Review by Frank Plowright
Many have fallen for the visual charm of David Petersen’s Mouse Guard series, in which the protectors of a mouse society go about their business with tiny swords. This isn’t restricted to readers as there are now almost as many collections of material produced by other creators, with three volumes of Legends, as there are books of work by Petersen himself. This is the first of those anthologies.
The care and thought Petersen applies to the background detail of his work is apparent here firstly by a description of the objects used in his cover illustration, and then in the short linking sequences he supplies, thematically uniting the varied contributions of others. He’s constructed an entire inn complete with regular patrons, whom he identifies in the rear of the book, complete with brief biographies.
Totally disparate material is themed via the technique of each tale being told by a patron of the June Alley Inn, with the best as selected by June herself clearing the teller’s bar slate. It should be noted that Petersen’s a generous host. His introduction considers these out of continuity stories, but they supply much to his world.
Some very well known creators are involved, Guy Davis, Gene Ha and Terry Moore to name three, but while their art is among the best, it’s largely the lesser known names who contribute the better stories. Jeremy Bastian’s obsessive eye for detail almost matches that of Petersen, and his tale of two mouse protectors on opposing sides feeds into the larger mythos, opens the book, and is one of the best here. That’s partly due to achieving an emotional attachment often lacking in Petersen’s own work. Others accomplish this via using larger eyes on the mice than Petersen does (Craig Rousseau), or by resorting to out and out cartooning (Katie Cook).
Jason Shawn Alexander and Rousseau choose to adapt The Raven and Aesop’s fable of The Lion and the Mouse, respectively, and their familiarity works against their shoehorning into the world of Mouse Guard. Ha’s story, written by Lowell Francis, and the contribution of Sean Rubin and Alex Kain echoes the threats from other creatures as seen in Petersen’s own work, as does Mark Smylie’s tragic tale, which numbers among the highlights.

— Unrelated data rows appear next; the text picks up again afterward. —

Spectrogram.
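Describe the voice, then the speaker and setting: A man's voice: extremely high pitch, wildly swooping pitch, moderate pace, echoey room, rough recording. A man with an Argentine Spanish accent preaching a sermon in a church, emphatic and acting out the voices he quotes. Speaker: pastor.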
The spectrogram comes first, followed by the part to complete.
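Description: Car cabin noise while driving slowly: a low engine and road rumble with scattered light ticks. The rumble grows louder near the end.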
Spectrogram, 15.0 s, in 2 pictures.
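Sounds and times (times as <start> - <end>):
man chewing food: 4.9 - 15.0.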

The oddest aspect of the framing sequence is that it requires a judgement of which tale is best, awarded to Karl Kerschl’s ‘Bowen’s Tale’, a wordless piece about an epic trip. It’s very good, but any thought that Petersen might be causing resentment among the other creators is dispelled by two further volumes of work by other creators following.

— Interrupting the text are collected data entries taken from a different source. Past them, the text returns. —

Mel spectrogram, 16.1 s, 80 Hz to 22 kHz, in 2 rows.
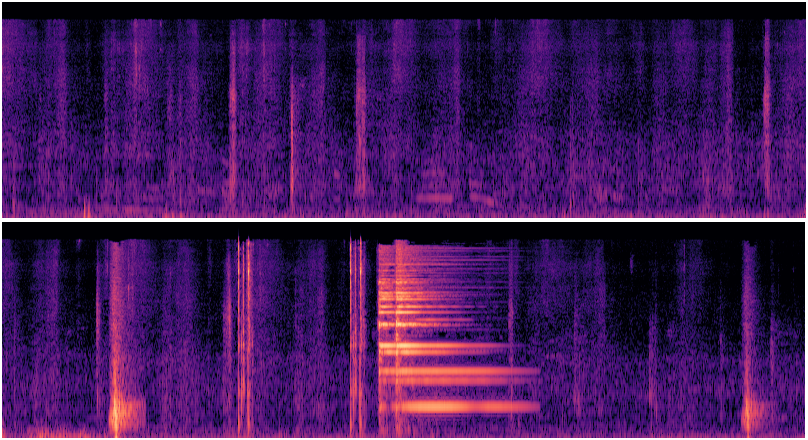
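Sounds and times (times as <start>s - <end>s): metallic ding ringing: 11.7s - 13.4s.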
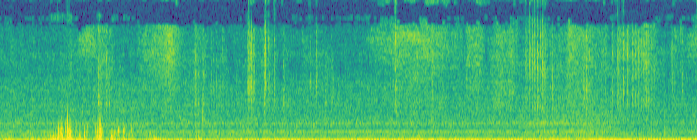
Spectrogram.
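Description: Low rumble of handling noise on a moving phone microphone, with a few knocks about a second in.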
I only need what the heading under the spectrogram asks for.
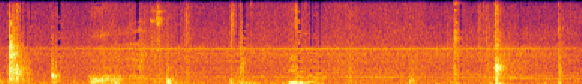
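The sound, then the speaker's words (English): A door is opened for an arriving visitor, with a scatter of sharp clicks and soft thumps from the latch and handle, spaced out over several seconds, with a faint voice murmuring in between. “Dan's coming over, so let me open up the door here.”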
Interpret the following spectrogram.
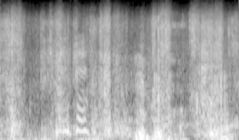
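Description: Footsteps on snow while hiking, an uneven series of soft steps, with a short faint vocal sound a little under a second in.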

Some series carry an expectation of a fixed look, so those who prioritise Petersen’s style over his wider mythology may be disappointed with Legends of the Mouse Guard. Fans of the world Petersen has created should be very pleased, and there were enough of them to ensure this won an Eisner Award for Best Anthology.
In order that they register on the search engine, the other contributors not so far named, none of them poor, are Alex Kain, Ted Naifeh, Nate Pride, Sean Rubin, and Alex Sheikman.